In an age where most viewing of art is done online rather than in person at a gallery, UFV visual arts professor Christopher Friesen’s latest art exhibit considers the notions of influence and authenticity.
Search by Image runs through May 7 at the Reach Gallery Museum in Abbotsford, with an opening reception Jan 18 and a brunch with the artist opportunity on Jan 20. The works are the result of Friesen’s recent sabbatical.
“In this recent series of paintings I use iconic works by French master Jean Baptiste Camille Corot (1796 – 1875) to explore legacies of modern painting and to consider notions of influence, quotation, authorship, and the ‘real’ in the age of digital reproduction,” says Friesen.
The fictions of “master” and “copy” are now so entwined with each other that it is impossible to say where one begins and the other ends.
Douglas Davis, The Work of Art in the Age of Digital Reproduction, 1995
Corot is remembered most for his landscape paintings. Highly influential, his late style is often considered a forerunner to Impressionism and there is little doubt of his profound influence on modern painting.
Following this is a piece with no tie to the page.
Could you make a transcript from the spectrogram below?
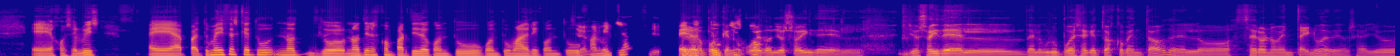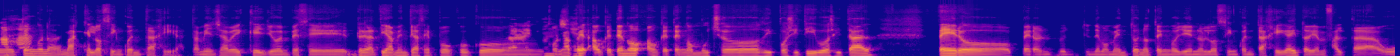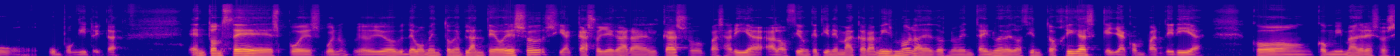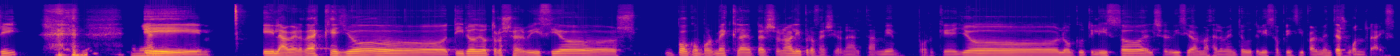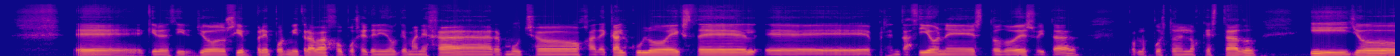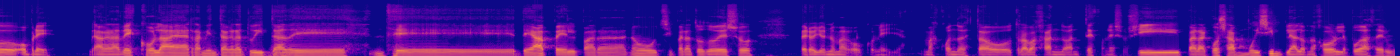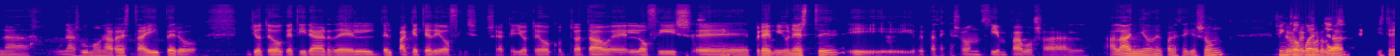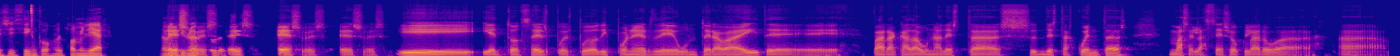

Corot was prolific in his output, and his work has also been copied and forged perhaps more than any other artist in history. Friesen uses the preponderance of Corot’s imagery to engage with notions of visuality and questions of pictorial fidelity, particularly where these ideas intersect with the digital.
Rather than adhering to Corot’s work with close stylistic accuracy, Friesen chooses large-scale canvases, favours a loose application of paint and bold palette, and accentuates the flatness of the painting’s surface. Though he sets out to create a series that is remarkably dissimilar to Corot when experienced in person, Friesen has ensured that the resulting paintings bear enough of a resemblance to the originals that these distinctions are significantly curtailed when meditated through a digital device.
As the title of the exhibition suggests, algorithms used in online image searches are fundamental to Friesen’s larger project. He deliberately appropriates Corot’s original titles for his own works, so that any online hierarchy that would separate original from copy is virtually eliminated. A simple Google image search produces myriad and varied versions of paintings bearing these names. The innocent online researcher could easily be lost in a thicket of images within which no frame of reference for the “real” is apparent, raising the question of epistemology.
Friesen’s willing engagement with digital phenomena draws attention to the changing means through which works of art are reproduced, circulated, and consumed. At a time when we are just as likely to encounter a work of art online than in person, Friesen’s project asks what the nature of this encounter ought to be, and whether the future of art is in galleries or on screens.
“I want to take this exploration further by encouraging visitors to photograph my paintings and share them through their social media channels, using the paintings’ titles and the hashtags #searchbyimage #digitalcorot #realfriesen #christopherfriesen #corot,” Friesen notes.
— With credit for writing to Laura Schneider